Natural, Alien, Virginity, Backstage – Dirty Diamonds issues #6- #9, 2015-2018
My Cute Girl! – Can I Pet Your Werewolf, Kel McDonald, 2017
Our Story – Secret Loves of Geeks, Dark Horse, 2018

Awards and honors:

Top 20 Up and Coming Black Artists, Comics Alliance, 2016
Best artist, the Glyph Awards, 2018


Matt Loux

Indie comics

Matthew Loux is the author and artist of the graphic novels The Time Museum Vol. 1 and Vol. 2 (published by First Second Books), Sidescrollers and the five volume series Salt Water Taffy (originally published by Oni Press).

Matthew also illustrated the graphic novel F-Stop and the board comic Good Night Gabbaland based on the Nick Jr. television show Yo Gabba Gabba and has contributed comics and cover art for the Comic Book Legal Defense Fund. Matthew lives in New York and is currently working on his first watercolor-painted graphic novel aimed at early middle grade readers, soon to be announced.

Favorite food:

Pepperoni pizza

Favorite travel spots:

Just about any place in Japan but particularly the Shinsekai neighborhood of Osaka and the Shimokitazawa and Nakameguro neighborhoods of Tokyo.

Mediums:

Specialties:

GET IN TOUCH ABOUT MATT

Art Process:

Matthew’s art process involves a foundation of hand pencils, which are then finished with line art using a Winsor & Newton brush and ink.

Colors are either done using Photoshop, resulting in a slightly more polished and modern illustration look, or hand-painted with watercolor for a more classic, vintage feel.

Published books:

The Time Museum Vol. 1 and Vol. 2 (First Second Books)
Sidescrollers (Oni Press)
Salt Water Taffy Vol. 1-5 (Oni Press)
F-Stop (Oni Press)
Good Night Gabbaland (Oni Press)

Awards and honors:

Starred Kirkus review (The Time Museum)
Texas Library Association’s Maverick list, 2018 (The Time Museum)
Panda Book Award winner, 2018 (The Time Museum)
RI Children’s Book Award nomination (The Time Museum)
American Library Association’s YALSA Great Graphic Novels for Teens, 2008 (Sidescrollers)
Texas Library Association’s Maverick list, 2009 (Salt Water Taffy)

Location:

Visit Matt Loux at:

Available for School Visits:

Matthew’s main school presentation (aimed at middle grade readers) begins with a personal look at the influences throughout his younger life that led him to a career in comics. He discusses the steps it takes to actually create a graphic novel from idea to finished book. The presentation includes live drawing and a slideshow.

Matthew’s second presentation (accessible for all ages) begins with a shorter version of what brought him to making comics, then quickly focuses on live drawing and an interactive “create a character” game.
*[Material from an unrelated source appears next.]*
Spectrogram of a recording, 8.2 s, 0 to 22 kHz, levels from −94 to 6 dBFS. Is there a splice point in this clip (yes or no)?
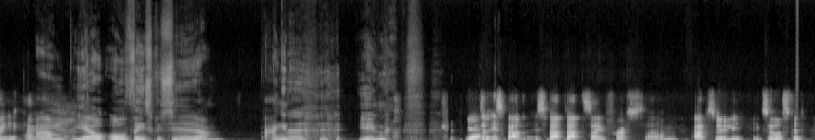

In the end, the drawings will be left for the school to display or give to student participants.